1. Website. Not as important as it used to be but it’s the one place on the internet that you have full control of the presentation so why not make it slick, clean and concise.

2. Headshot. Invest in a good, professional headshot as well as other promotional photos that will show people who you are in one glance because sometimes that’s all we get. If you can’t afford a professional photographer you can rent a high end camera and portrait lens for the day fairly cheap. Cell phone photos are getting better but you deserve to be captured by the same quality equipment worthy of your idols, don’t you?

3. Correspondence. Do a little market research and find a way to make sure your emails (and letters) are coming across with the professionalism that you would expect from a major corporation. Spelling, grammar, font, signature and message are all extremely important. Invest in a stamp or address labels to avoid hand written envelopes for the rare occasions you send physical mail.

This also applies to business cards, CDs, cassettes and 8 tracks. Whatever you are sending out there is representing you and should look as professional as possible. It’s easier than ever to get help with this kind of stuff with templates and websites selling pre-designed material.

4. Social media. More than ever social media is your calling card. Make sure the presentation and content is consistent with the professional image you are selling. Study the presentation and habits of others that you admire. See what they do and more importantly don’t do. Then find your own voice.

Good social media presentation includes graphics and content but also encompasses online etiquette. That’s a whole subject unto itself but worth paying attention to because many of us will never meet in person but will make a lasting impression online with many.

Side note: If you are writing long posts, comments or messages on social media, try separating ideas into paragraphs by holding down the shift key and hitting enter or return. This will give you a line break without posting the comment and make it easier for people with short attention spans like me to read.

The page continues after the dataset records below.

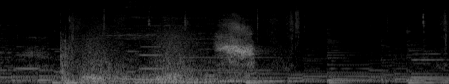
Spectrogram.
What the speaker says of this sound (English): there's the owl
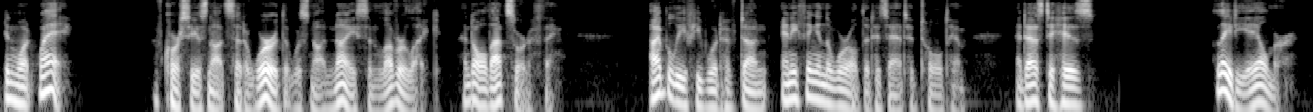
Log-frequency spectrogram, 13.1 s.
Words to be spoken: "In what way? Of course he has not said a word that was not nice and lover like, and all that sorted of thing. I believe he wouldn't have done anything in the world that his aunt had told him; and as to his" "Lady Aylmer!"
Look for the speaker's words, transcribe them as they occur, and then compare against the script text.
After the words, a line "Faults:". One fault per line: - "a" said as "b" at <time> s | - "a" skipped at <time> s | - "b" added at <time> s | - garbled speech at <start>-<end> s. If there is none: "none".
"In what way? Of course he has not said a word that was not nice and lover like, and all that sort of thing. I believe he would have done anything in the world that his aunt had told him; and as to his" "Lady Aylmer!"
Faults:
- "sorted" said as "sort" at 5.1 s
- "wouldn't" said as "would" at 7.0 s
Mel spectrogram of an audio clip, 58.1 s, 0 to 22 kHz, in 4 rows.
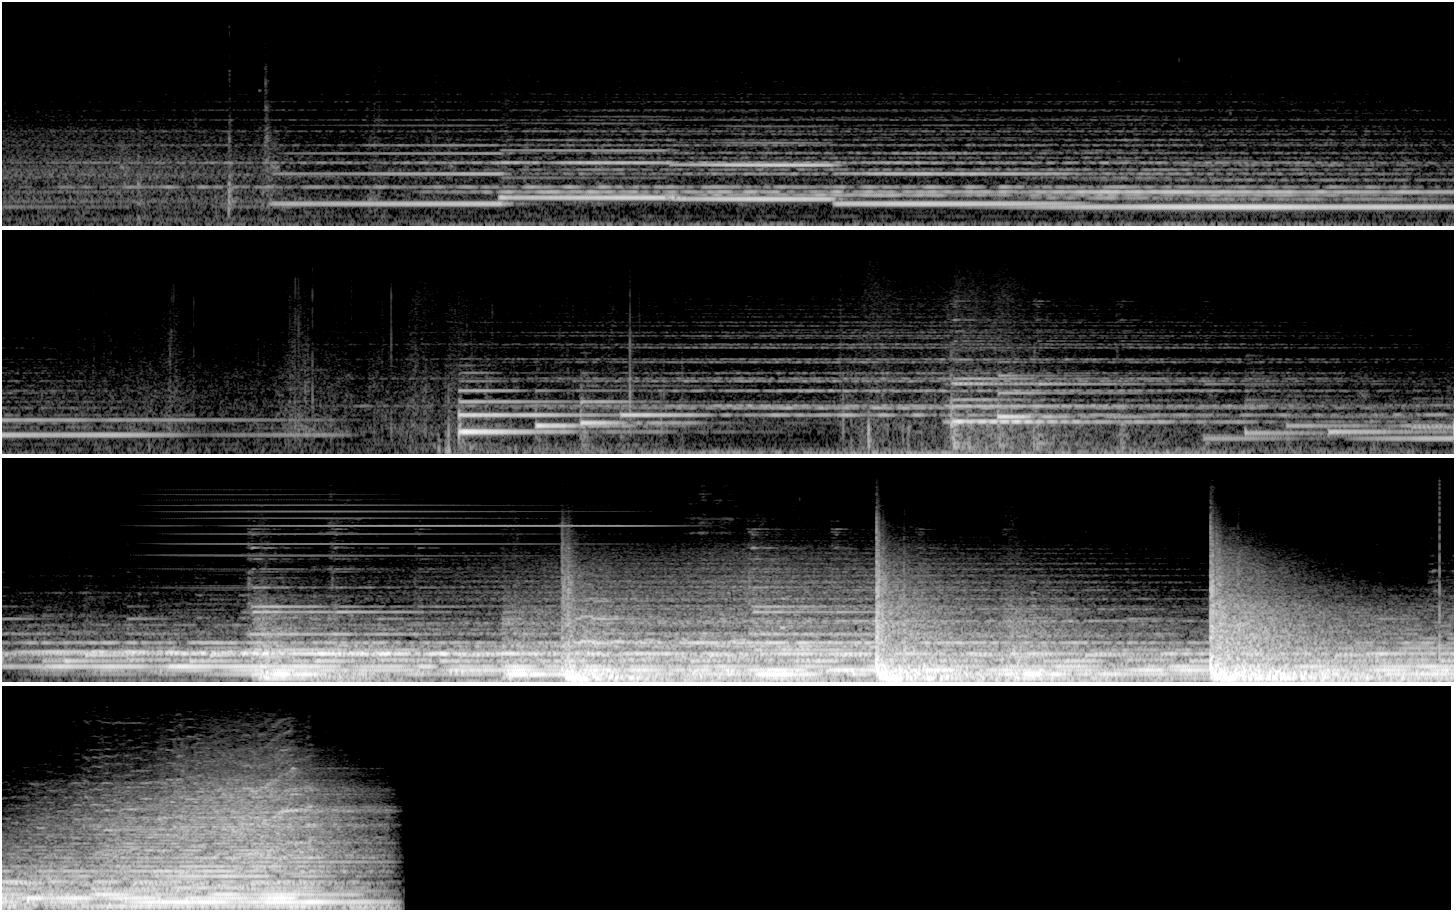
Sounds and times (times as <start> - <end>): Music: 0.0 - 47.6.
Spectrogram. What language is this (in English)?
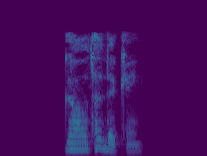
Central Kurdish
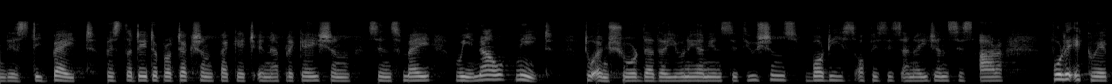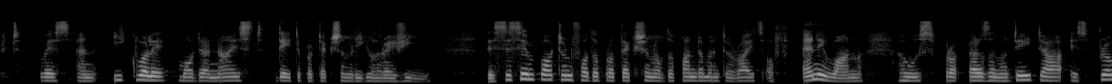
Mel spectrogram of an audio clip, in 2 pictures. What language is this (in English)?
Dutch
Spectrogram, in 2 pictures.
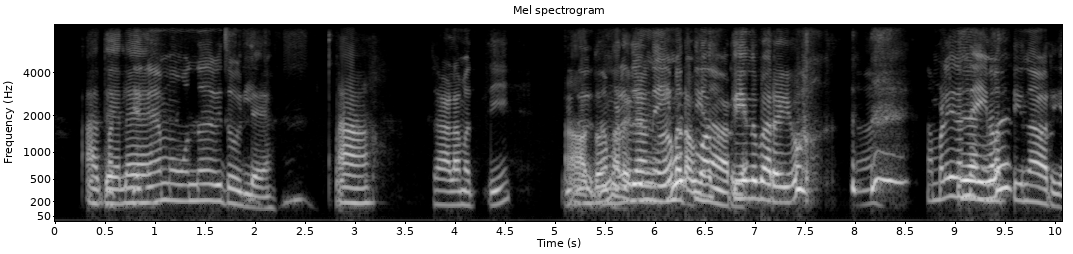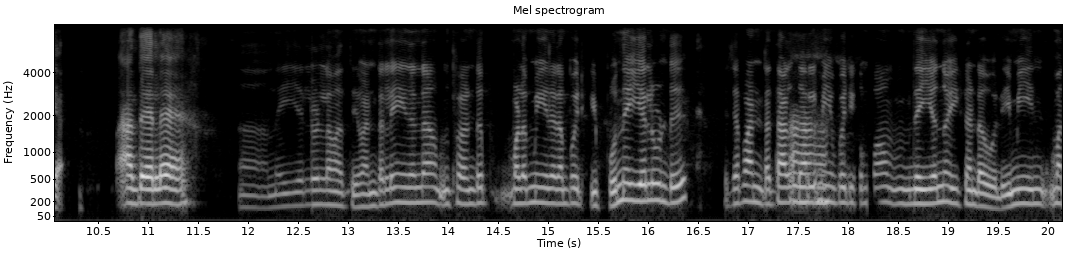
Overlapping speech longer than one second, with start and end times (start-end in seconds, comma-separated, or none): none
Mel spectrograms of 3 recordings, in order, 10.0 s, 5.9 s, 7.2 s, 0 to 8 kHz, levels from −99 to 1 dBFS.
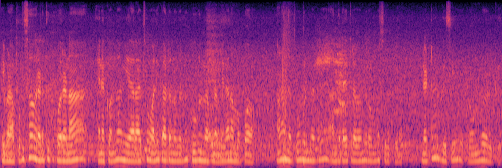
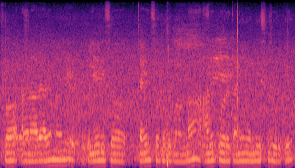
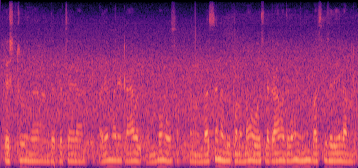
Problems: background conversations at intervals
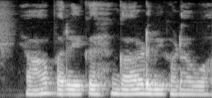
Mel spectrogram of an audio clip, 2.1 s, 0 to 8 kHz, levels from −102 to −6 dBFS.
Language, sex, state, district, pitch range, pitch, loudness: Hindi, male, Haryana, Rohtak, 130-140 Hz, 135 Hz, -19 LUFS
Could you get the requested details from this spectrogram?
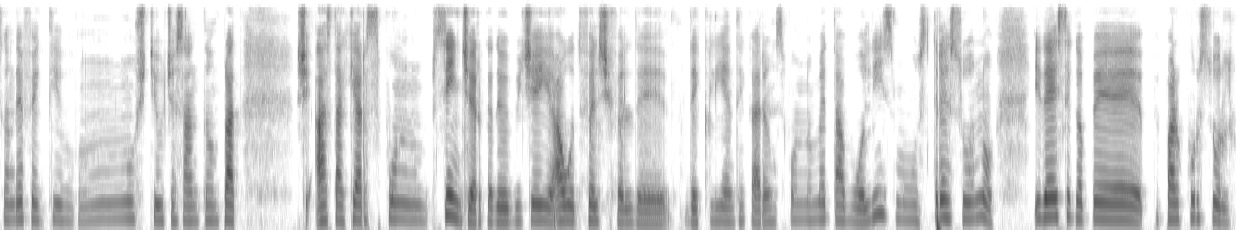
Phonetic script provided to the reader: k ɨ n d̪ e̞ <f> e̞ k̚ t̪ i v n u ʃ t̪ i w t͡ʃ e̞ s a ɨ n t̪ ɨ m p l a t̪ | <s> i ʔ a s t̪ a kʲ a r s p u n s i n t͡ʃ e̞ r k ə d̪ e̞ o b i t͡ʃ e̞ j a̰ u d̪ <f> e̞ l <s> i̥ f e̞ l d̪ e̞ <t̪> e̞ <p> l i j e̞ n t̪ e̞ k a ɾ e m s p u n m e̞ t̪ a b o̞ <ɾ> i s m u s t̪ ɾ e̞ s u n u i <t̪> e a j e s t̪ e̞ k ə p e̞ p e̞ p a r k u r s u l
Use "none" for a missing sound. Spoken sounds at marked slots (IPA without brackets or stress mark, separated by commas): f, ʃ, f, ʃ, d̪, k, l, d̪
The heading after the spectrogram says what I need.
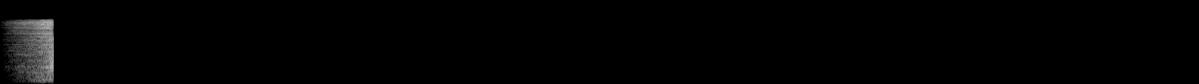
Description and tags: Rev Cymb 10
Reverse Cymbal
Digital Zero
cymbal, reverse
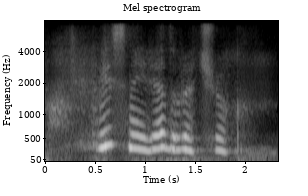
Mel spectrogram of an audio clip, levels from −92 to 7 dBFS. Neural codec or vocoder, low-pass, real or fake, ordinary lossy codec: codec, 24 kHz, 0.5 kbps, DualCodec; 7.2 kHz; fake; none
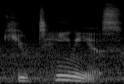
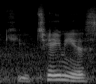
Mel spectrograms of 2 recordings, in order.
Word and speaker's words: cutaneous: It starts with a C, and I believe the proper way to pronounce it is cutaneous lupus.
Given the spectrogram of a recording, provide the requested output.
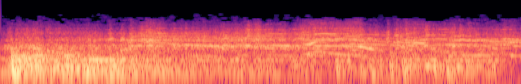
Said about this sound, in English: Mr. and Mrs. William Travis stood on the edge of the yelling crowd, smiling.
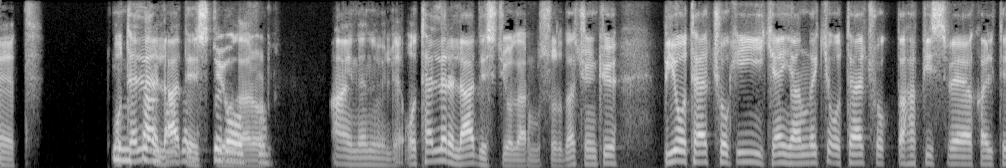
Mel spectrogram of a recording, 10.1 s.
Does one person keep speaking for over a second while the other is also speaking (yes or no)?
yes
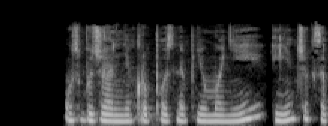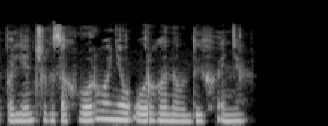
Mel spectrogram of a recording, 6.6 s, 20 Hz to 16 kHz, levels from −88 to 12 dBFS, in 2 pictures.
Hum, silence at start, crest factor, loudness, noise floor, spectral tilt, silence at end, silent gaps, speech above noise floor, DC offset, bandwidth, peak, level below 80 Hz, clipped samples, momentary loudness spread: none; 0.65 s; 16 dB; -18 LUFS; under -90 dBFS; -5 dB/octave; 0.85 s; none; over 72 dB; under 0.1%; 7.8 kHz; -4 dBFS; -56 dBFS; under 0.1%; 6 LU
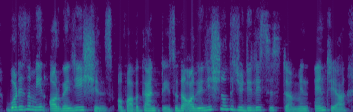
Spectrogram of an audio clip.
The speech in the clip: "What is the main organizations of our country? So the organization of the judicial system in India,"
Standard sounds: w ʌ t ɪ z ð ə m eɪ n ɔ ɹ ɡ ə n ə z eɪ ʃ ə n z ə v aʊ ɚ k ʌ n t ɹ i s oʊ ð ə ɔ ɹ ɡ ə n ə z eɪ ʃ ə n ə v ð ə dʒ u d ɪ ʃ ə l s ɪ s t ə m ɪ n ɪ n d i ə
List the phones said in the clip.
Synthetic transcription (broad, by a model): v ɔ t ɪ z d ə m eɪ n ɔ ɹ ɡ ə n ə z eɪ ʃ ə n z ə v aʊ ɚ k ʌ n t ɹ i s oʊ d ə ɔ ɹ ɡ ə n ə z eɪ ʃ ə n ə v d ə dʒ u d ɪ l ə s ɪ s t ə m ɪ n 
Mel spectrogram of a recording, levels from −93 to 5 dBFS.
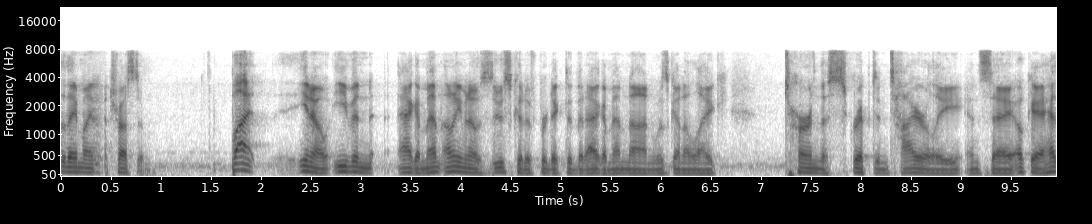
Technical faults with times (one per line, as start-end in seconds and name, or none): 0.00-9.95 Speex codec
0.31-0.46 VoIP packet loss concealed by the speech codec
4.29-4.34 VoIP packet loss concealed by the speech codec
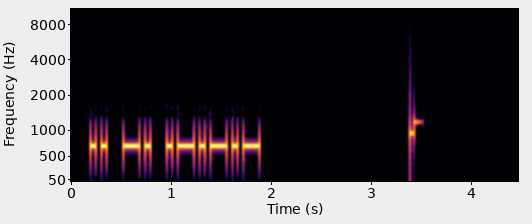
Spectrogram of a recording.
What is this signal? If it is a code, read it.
Morse code, heard as a keyed tone, about 22 wpm, 700 Hz. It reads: IN.
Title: Sentences from Top 1000 Words - Review Part 2 - 22wpm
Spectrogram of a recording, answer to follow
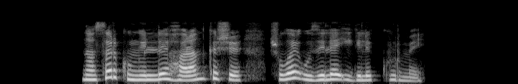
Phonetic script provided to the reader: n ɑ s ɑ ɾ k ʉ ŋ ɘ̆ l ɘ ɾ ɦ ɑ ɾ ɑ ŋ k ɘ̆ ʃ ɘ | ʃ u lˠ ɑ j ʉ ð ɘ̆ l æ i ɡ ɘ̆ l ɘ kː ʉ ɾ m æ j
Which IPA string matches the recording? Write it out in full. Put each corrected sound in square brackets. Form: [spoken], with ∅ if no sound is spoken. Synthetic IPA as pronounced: n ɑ s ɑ ɾ k ʉ ŋ ɘ̆ [lː] ɘ [∅] ɦ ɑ ɾ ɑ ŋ k ɘ̆ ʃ ɘ | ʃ u lˠ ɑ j ʉ ð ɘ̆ l æ i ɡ ɘ̆ l ɘ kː ʉ ɾ m æ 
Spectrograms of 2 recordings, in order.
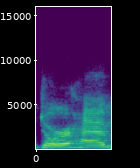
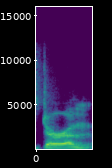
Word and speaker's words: Durham: as they hear so i think i said durham airport and uh my trainer was like it's durham and i was like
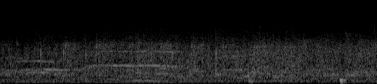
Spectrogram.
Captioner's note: audience claps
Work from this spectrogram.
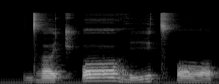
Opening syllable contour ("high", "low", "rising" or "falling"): low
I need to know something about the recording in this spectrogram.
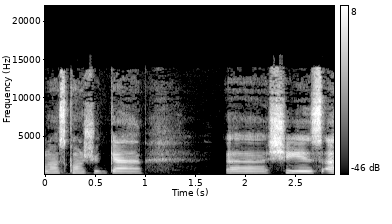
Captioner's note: speaking in French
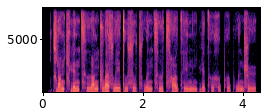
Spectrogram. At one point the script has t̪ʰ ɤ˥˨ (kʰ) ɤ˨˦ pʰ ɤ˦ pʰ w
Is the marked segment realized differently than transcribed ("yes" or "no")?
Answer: yes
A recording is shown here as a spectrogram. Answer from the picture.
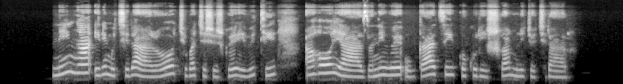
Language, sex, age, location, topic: Kinyarwanda, female, 18-24, Huye, agriculture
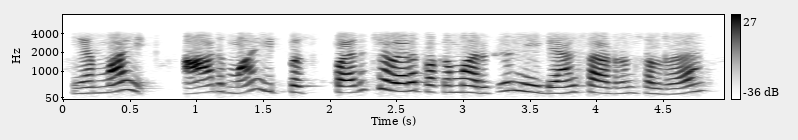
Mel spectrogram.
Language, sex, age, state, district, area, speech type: Tamil, female, 30-45, Tamil Nadu, Salem, rural, conversation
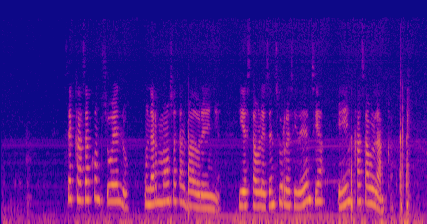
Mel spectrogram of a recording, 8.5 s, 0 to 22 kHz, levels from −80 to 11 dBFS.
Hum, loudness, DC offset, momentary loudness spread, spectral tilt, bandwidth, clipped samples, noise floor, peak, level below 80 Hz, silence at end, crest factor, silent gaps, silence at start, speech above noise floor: none; -21 LUFS; under 0.1%; 8 LU; -6.5 dB/octave; 16.5 kHz; under 0.1%; -45 dBFS; -2 dBFS; -40 dBFS; 0.05 s; 18 dB; none; 0.05 s; 26 dB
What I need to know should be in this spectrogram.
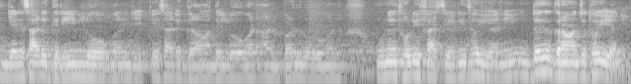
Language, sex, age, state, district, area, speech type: Dogri, male, 30-45, Jammu and Kashmir, Udhampur, rural, spontaneous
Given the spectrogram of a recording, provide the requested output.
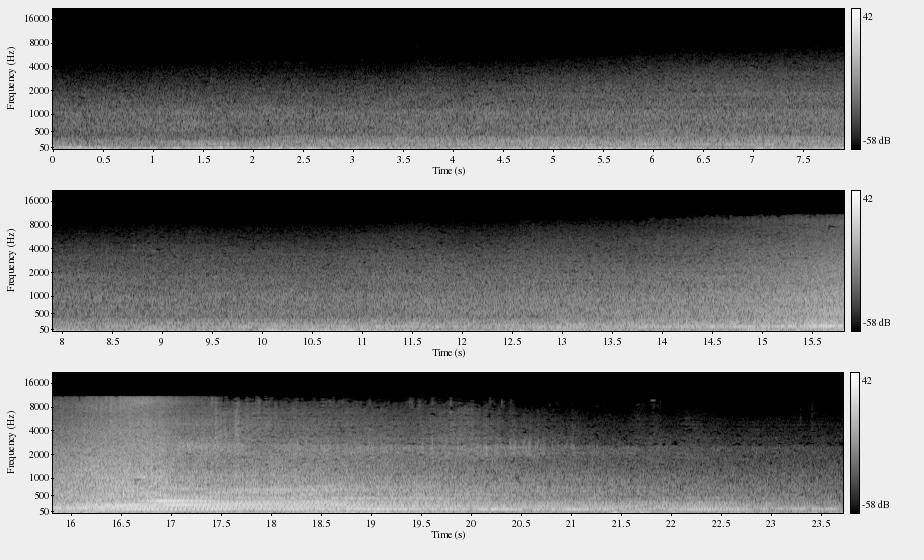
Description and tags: Dodge Road Runner doppler
A doppler (stereo of course) car by of a classic muscle car, The Dodge Road Runner.
Car-by, Doppler, Hemi, Road-Runner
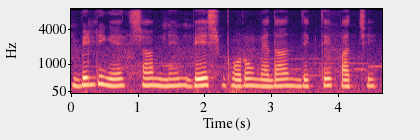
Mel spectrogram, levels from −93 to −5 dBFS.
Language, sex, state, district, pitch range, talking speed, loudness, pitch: Bengali, female, West Bengal, Cooch Behar, 190-210 Hz, 90 wpm, -16 LUFS, 200 Hz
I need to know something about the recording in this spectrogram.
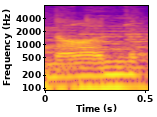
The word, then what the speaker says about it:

5. Branding. This can mean everything from getting a professional logo to unifying your message across all your platforms. If you are using your name as your business (which I prefer as a composer since you are selling “you” more than anything), then have an email that isn’t something like “”. I’d also recommend having user names on social media that are as close to just your name as possible. When in doubt, picture yourself as a mega corporation and imagine getting an email from them.

6. Video. Video is an extremely effective way to present yourself but do your best to present the best quality footage possible. No shaky or dimly lit cell phone footage if it can be avoided and it certainly can. Hire a professional camera person to film your next session. Buy a decent lamp for filming podcasts or other self produced footage.

YouTube and Instagram videos are some of the most consumed content out there and the better the footage looks, the better your message will be received. Film more that you think you’ll need and sort through it later. Just look at that Quincy documentary and imagine it without all the footage he had of every stage in his life. You’re going to need it when they make a movie about your life.

Personally, I’m of the opinion that if your content (whether it be video or photos) doesn’t present you in a highly professional light, then don’t use it. I’m not saying “don’t post bad photos of yourself” because that’s obvious. I’m saying “don’t allow photos or video of yourself to be used that aren’t of the same quality you would expect from a professional or a celebrity”. There is a difference.

7. The extra mile. Find ways to present yourself that haven’t been done before. This is the most important step but also the most mysterious. Whatever you do, aim to stand out from the crowd in a positive way. It’s good to be different but don’t go so far down that road that you alienate people. Unless that’s your goal.

That was a bit of a long one so if you’re still with me, thanks for reading and I hope this is of some use to you. I will crawl back in my cave now and see you on the other side.